78. The 7th Earl of Harewood’s second son toured with Frank Zappa.
There are some interesting characters a few thousand places up on the line of succession, too. James Lascelles is the second son of the 7th Earl of Harewood, and sits somewhere around 60th in line for the throne. Lascelles is a musician, and at one point toured with Frank Zappa.
79. Harald will never be the King (of England).
A little further down the line is a man named Harald, from Norway. While this second cousin of Elizabeth will almost certainly never become the King of the UK, he can take solace in the fact that he’s been the King of Norway for nearly three decades.
80. Prince Harry was said to sometimes travel as David Stevens—and Meghan Markle supposedly used Davina Scott.
A source told The Daily Star that Harry was sometimes referred to by this nondescript name, while his wife, Meghan Markle, had been given the codename Davina Scott. Those choices weren’t entirely arbitrary. The “D S” initials echo their titles, the Duke and Duchess of Sussex.
81. Kate and William have their own pseudonyms for traveling incognito.
Similarly, it’s been reported that Kate and William had sometimes traveled under the names Daphne Clark and Danny Collins.
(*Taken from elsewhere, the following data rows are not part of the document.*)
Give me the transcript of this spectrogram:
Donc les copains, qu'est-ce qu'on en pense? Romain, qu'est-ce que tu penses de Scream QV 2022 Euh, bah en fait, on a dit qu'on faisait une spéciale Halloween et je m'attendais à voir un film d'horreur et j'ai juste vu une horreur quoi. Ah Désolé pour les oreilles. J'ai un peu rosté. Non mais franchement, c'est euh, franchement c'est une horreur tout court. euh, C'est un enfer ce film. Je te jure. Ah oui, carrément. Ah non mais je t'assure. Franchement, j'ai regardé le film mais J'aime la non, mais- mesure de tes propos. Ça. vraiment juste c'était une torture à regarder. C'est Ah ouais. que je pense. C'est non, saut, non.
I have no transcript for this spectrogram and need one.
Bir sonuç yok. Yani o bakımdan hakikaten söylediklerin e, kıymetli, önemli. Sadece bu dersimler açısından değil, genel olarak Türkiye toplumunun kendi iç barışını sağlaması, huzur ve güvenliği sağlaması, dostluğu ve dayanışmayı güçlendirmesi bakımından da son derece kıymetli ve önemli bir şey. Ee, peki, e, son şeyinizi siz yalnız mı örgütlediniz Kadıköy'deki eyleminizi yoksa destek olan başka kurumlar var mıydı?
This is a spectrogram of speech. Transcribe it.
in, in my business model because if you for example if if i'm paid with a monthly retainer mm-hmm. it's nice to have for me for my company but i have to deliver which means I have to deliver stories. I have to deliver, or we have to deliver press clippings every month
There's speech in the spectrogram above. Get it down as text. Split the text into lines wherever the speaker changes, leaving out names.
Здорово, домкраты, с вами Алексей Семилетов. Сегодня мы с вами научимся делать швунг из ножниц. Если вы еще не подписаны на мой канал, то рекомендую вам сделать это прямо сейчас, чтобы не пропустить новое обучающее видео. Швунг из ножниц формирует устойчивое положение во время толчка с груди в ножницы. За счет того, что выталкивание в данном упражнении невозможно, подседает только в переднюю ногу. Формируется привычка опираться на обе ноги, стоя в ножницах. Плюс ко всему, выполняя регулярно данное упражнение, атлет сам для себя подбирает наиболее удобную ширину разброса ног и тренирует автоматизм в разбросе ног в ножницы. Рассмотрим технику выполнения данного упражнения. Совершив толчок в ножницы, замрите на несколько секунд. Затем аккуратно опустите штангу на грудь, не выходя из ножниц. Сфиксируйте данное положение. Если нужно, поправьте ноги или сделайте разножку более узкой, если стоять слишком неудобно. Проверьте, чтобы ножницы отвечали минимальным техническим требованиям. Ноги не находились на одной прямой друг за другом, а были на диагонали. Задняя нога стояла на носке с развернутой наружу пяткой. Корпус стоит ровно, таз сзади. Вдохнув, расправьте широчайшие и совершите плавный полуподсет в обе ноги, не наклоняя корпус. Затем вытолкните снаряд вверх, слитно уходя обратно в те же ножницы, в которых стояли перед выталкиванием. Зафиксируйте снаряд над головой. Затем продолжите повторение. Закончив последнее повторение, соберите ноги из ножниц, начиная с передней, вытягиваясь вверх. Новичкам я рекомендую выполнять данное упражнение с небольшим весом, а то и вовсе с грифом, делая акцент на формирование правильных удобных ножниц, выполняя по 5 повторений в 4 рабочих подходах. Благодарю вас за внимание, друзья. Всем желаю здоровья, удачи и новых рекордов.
Checking into a hotel as Duke and Duchess of Cambridge would presumably invite unwanted attention.
82. The Queen’s codename is simple.
The Queen’s codename is designed to be even less intriguing: She’s reportedly referred to as Sharon, or just S.
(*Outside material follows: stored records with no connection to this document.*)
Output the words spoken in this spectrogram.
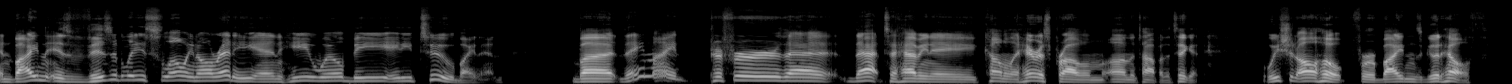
and Biden is visibly slowing already, and he will be 82 by then. But they might prefer that that to having a Kamala Harris problem on the top of the ticket. We should all hope for Biden's good health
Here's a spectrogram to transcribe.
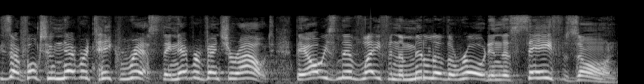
These are folks who never take risks. They never venture out. They always live life in the middle of the road, in the safe zone.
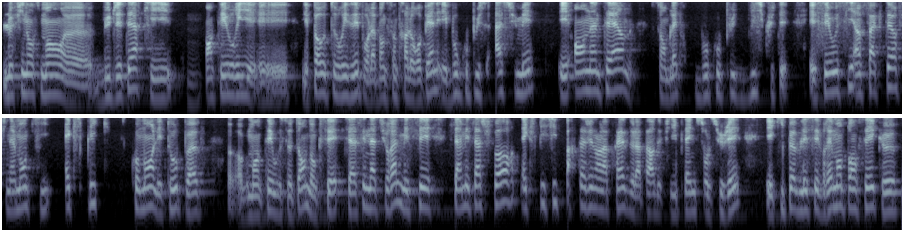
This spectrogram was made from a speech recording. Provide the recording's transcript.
le financement euh, budgétaire qui, en théorie, n'est pas autorisé pour la Banque centrale européenne, est beaucoup plus assumé et en interne semble être beaucoup plus discuté. Et c'est aussi un facteur finalement qui explique comment les taux peuvent augmenter ou se tendre. Donc c'est assez naturel, mais c'est un message fort, explicite, partagé dans la presse de la part de Philippe Lane sur le sujet et qui peuvent laisser vraiment penser que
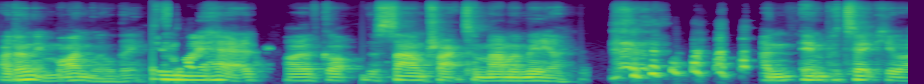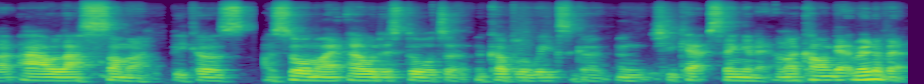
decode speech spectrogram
I don't think mine will be. In my head, I've got the soundtrack to Mamma Mia. and in particular, Our Last Summer, because I saw my eldest daughter a couple of weeks ago and she kept singing it and I can't get rid of it.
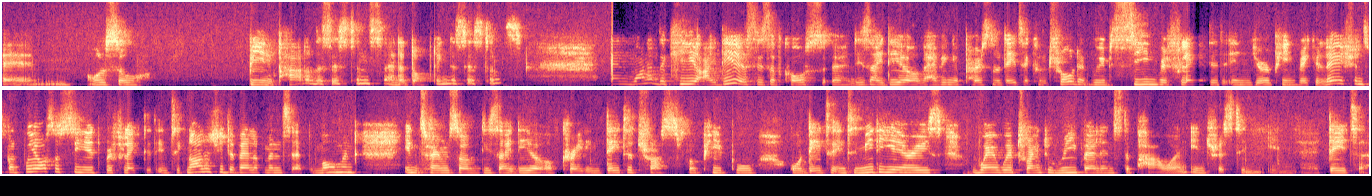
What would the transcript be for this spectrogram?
um, also being part of the systems and adopting the systems one of the key ideas is, of course, uh, this idea of having a personal data control that we've seen reflected in European regulations, but we also see it reflected in technology developments at the moment in terms of this idea of creating data trusts for people or data intermediaries, where we're trying to rebalance the power and interest in, in uh, data.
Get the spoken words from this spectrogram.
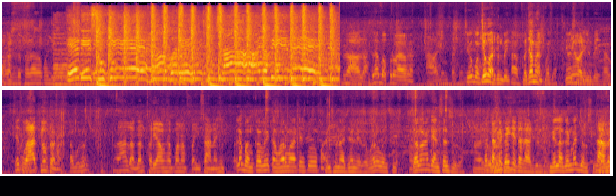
તો એવી સુખે સાયબી રે પેલો આવલા અલા બકરો આવ્યો છે કેવું અર્જુનભાઈ મજામાં કેવું અર્જુનભાઈ એક વાત કેવું તને. હા બોલો. આ લગન ફર્યા છે પણ પૈસા નહીં. એટલે બંકાભાઈ તમારા માટે તો પાંચસો ના હજાર લેલો બરોબર છે. ચલો ને ટેન્શન શું લો? તમે કઈ જતા હતા અર્જુનભાઈ? મેં લગ્નમાં જ જાઉં છું. અમે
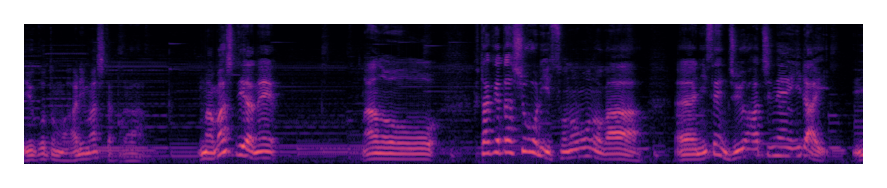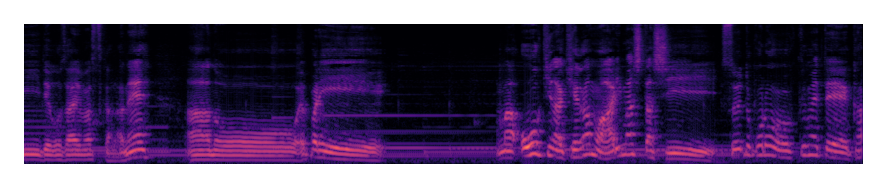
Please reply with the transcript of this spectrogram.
いうこともありましたから、まあ、ましてやね、あの2桁勝利そのものが、えー、2018年以来でございますからね、あのやっぱりまあ、大きな怪我もありましたしそういうところを含めて考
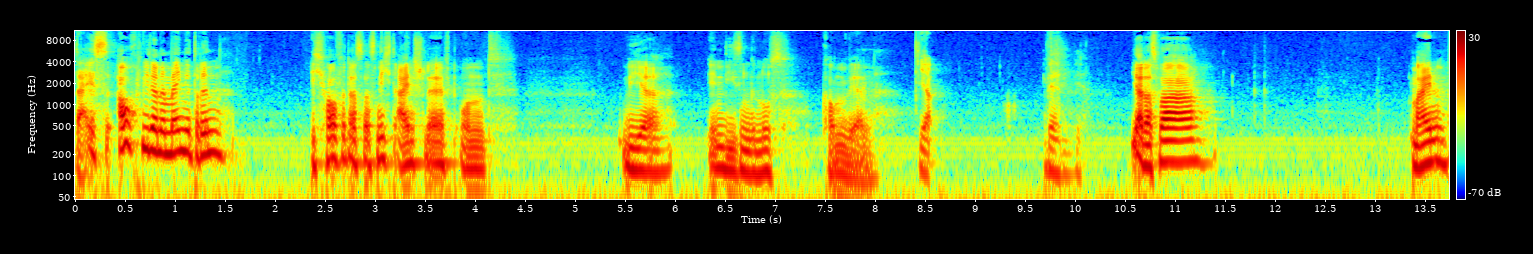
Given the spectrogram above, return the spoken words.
da ist auch wieder eine Menge drin. Ich hoffe, dass das nicht einschläft und wir in diesen Genuss kommen werden. Ja, werden wir. Ja, das war mein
83. Meghan Markle wrote the wedding invitations for Robin Thicke and Paula Patton.
The gig was part of her pre-fame side-hustle as a freelance calligraphy artist.
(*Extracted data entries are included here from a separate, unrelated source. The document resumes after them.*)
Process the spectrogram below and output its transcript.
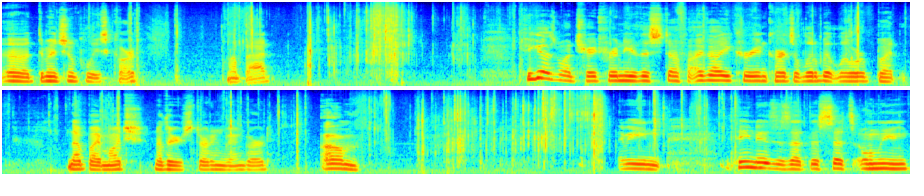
uh, Dimensional Police card. Not bad. If you guys want to trade for any of this stuff, I value Korean cards a little bit lower, but not by much. Another starting Vanguard. Um, I mean, the thing is, is that this set's only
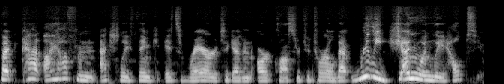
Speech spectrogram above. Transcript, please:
But Cat, I often actually think it's rare to get an art class or tutorial that really genuinely helps you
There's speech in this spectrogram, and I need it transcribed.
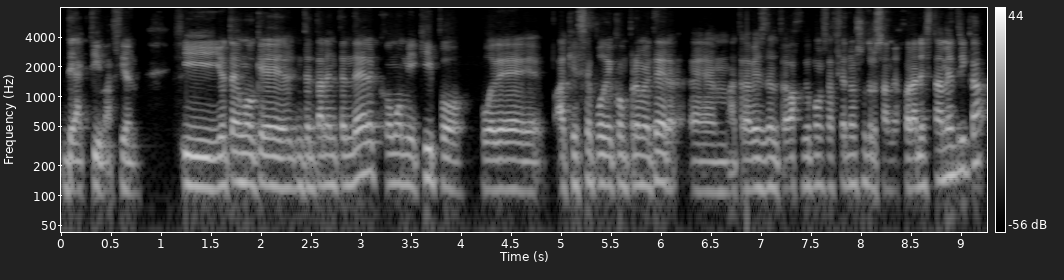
de activación. Y yo tengo que intentar entender cómo mi equipo puede, a qué se puede comprometer em, a través del trabajo que podemos hacer nosotros a mejorar esta métrica.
84. Prince Harry made ample use of the ghost emoji.
Here’s the dirt on Prince Harry you’ve been waiting for: According to a pair of royal experts who analyzed Prince Harry’s early texts with Meghan Markle, the Duke of Sussex’s favorite emoji is the ghost emoji—and “nobody knows” why.
85. Tacky gifts are said to be a Windsor-Mountbatten tradition.
Slightly less inscrutable is the gift Harry once reportedly chose for his regal grandmother: a shower cap emblazoned with the phrase “Ain’t Life a Bitch.” Intentionally tacky gifts are apparently something of a Windsor tradition, and the Queen was said to love her gift.
86. The monarchy cost British taxpayers at least 67 million pounds in 2019.
The monarchy cost British taxpayers at least 67 million pounds in 2019, and what they offer in return is hard to define.
87. Royalists argue that these costs are offset by revenue-generating activities.
While a consultancy called Brand Finance estimated in 2017 that the monarchy contributed at least 2 billion pounds to the UK economy, through enhanced tourism and other revenue-earning activities, those numbers are hard to pin down. Critics contend that tourists would still flock to Buckingham Palace and other royal points of interest even if the royals themselves were consigned to history.
88. Seventy percent of Britons consider themselves monarchists.
According to a 2018 YouGov poll, though, some 70 percent of Britons consider themselves monarchists and would like to see the royal family continue.
89. Prince William and the Queen are the most popular royals amongst Britons.
And according to YouGov, as of March 2021, 73 percent of Britons have a positive opinion of the Queen, making her the second most popular royal, after Prince William’s 75 percent.
90. A plurality of young Brits would prefer to leave the monarchy behind.
Given the current line of succession, with Princes Charles, William, and George possibly representing decades of future monarchs, could Queen Elizabeth be the very last Queen of the United Kingdom? A 2016 Ipsos Mori poll found that a plurality of 18-24-year-olds would prefer the country to become a republic and leave the monarchy behind.